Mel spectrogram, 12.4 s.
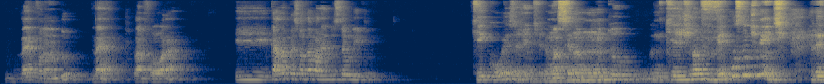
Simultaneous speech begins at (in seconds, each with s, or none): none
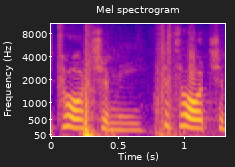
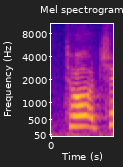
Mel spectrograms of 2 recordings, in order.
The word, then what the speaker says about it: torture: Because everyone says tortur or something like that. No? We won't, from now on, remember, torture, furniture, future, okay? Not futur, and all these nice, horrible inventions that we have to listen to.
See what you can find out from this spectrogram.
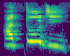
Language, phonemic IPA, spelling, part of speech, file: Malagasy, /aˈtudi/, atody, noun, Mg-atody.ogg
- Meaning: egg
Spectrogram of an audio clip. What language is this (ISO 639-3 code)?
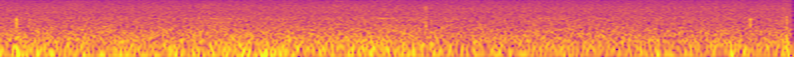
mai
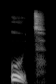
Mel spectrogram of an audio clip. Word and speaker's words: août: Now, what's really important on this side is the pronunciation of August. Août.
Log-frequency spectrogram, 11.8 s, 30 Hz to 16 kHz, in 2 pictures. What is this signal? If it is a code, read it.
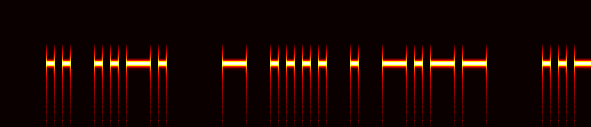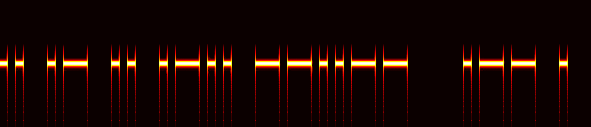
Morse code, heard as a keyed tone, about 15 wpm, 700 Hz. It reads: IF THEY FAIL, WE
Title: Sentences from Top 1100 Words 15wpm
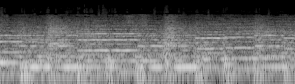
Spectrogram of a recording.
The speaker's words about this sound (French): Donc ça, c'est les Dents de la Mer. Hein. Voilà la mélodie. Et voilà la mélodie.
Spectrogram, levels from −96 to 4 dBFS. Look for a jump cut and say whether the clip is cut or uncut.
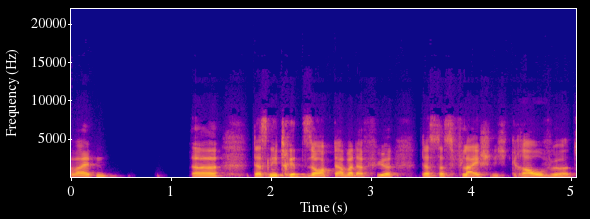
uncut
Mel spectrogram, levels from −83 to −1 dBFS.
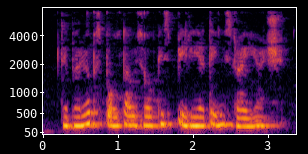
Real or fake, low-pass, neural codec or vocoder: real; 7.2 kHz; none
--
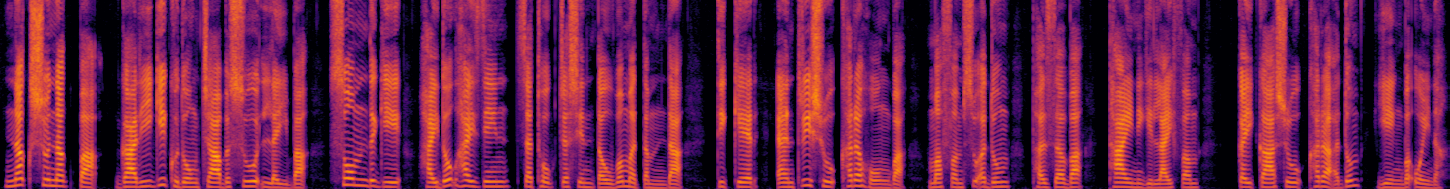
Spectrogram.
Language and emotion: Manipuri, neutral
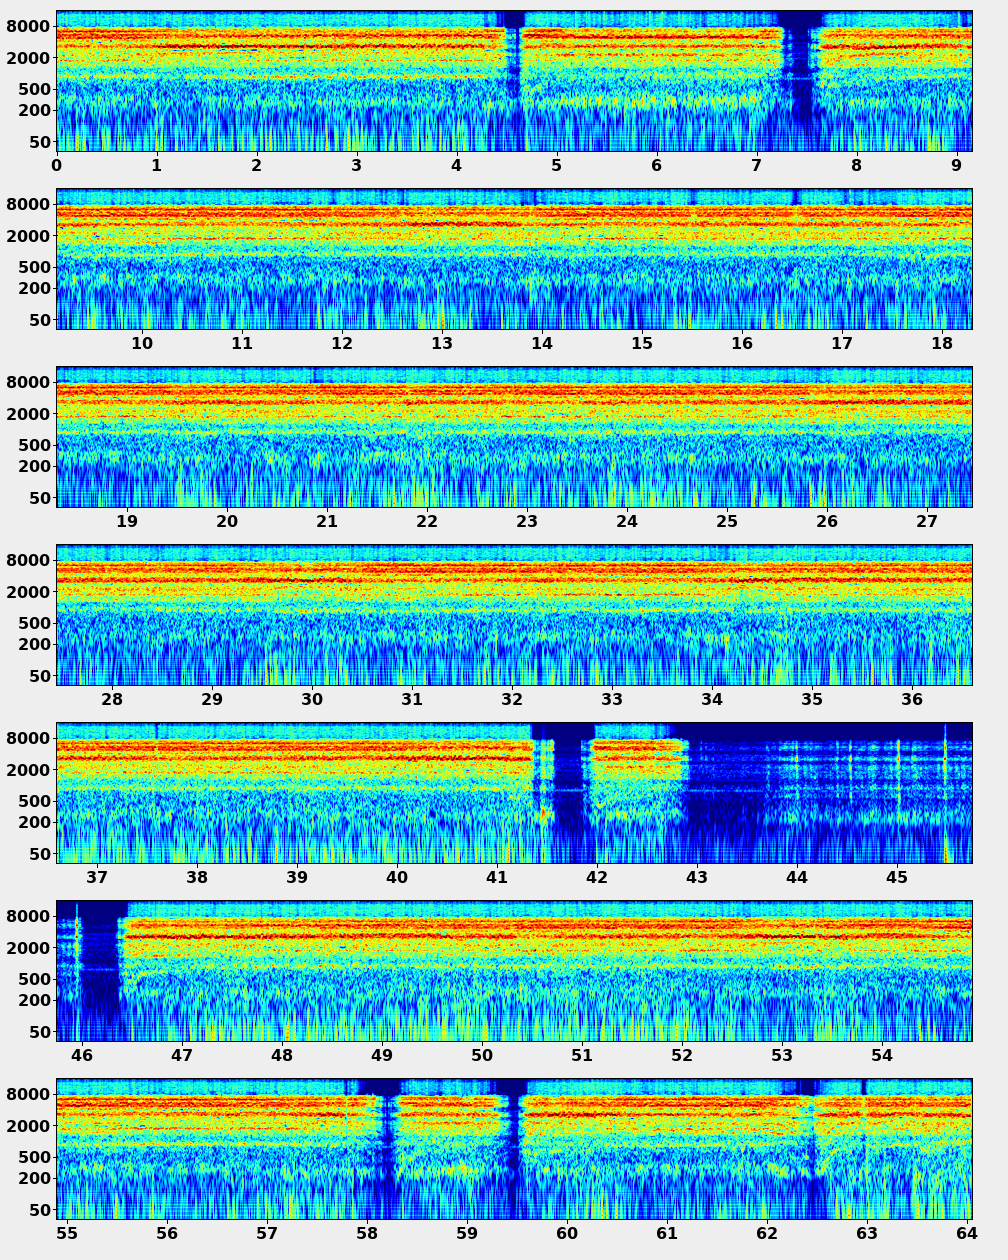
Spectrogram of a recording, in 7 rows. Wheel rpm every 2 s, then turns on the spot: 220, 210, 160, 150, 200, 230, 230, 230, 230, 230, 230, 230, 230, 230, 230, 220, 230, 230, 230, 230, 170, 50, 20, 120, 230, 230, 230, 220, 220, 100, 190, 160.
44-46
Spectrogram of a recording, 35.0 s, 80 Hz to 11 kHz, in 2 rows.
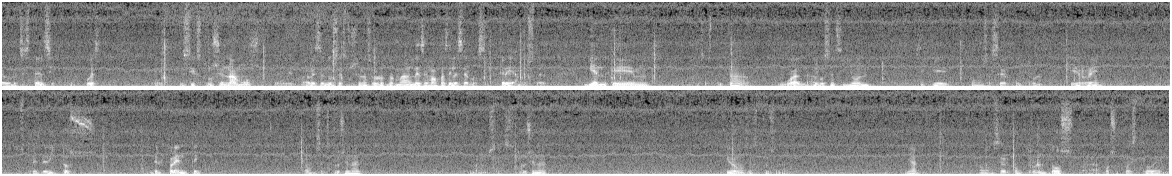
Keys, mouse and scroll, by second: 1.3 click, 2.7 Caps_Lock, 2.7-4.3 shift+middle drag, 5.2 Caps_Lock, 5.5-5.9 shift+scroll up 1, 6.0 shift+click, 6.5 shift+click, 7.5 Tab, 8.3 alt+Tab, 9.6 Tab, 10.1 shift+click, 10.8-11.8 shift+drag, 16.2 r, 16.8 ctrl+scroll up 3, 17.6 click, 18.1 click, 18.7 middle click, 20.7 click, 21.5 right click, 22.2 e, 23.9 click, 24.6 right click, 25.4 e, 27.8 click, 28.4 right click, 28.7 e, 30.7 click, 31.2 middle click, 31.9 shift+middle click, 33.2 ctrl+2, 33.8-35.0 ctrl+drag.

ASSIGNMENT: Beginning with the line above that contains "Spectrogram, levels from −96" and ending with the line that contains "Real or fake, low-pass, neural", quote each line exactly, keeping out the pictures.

ANSWER SPACE:
Spectrogram, levels from −96 to 4 dBFS. Look for a jump cut and say whether the clip is cut or uncut.
uncut
Mel spectrogram, levels from −83 to −1 dBFS.
Real or fake, low-pass, neural codec or vocoder: real; 7.2 kHz; none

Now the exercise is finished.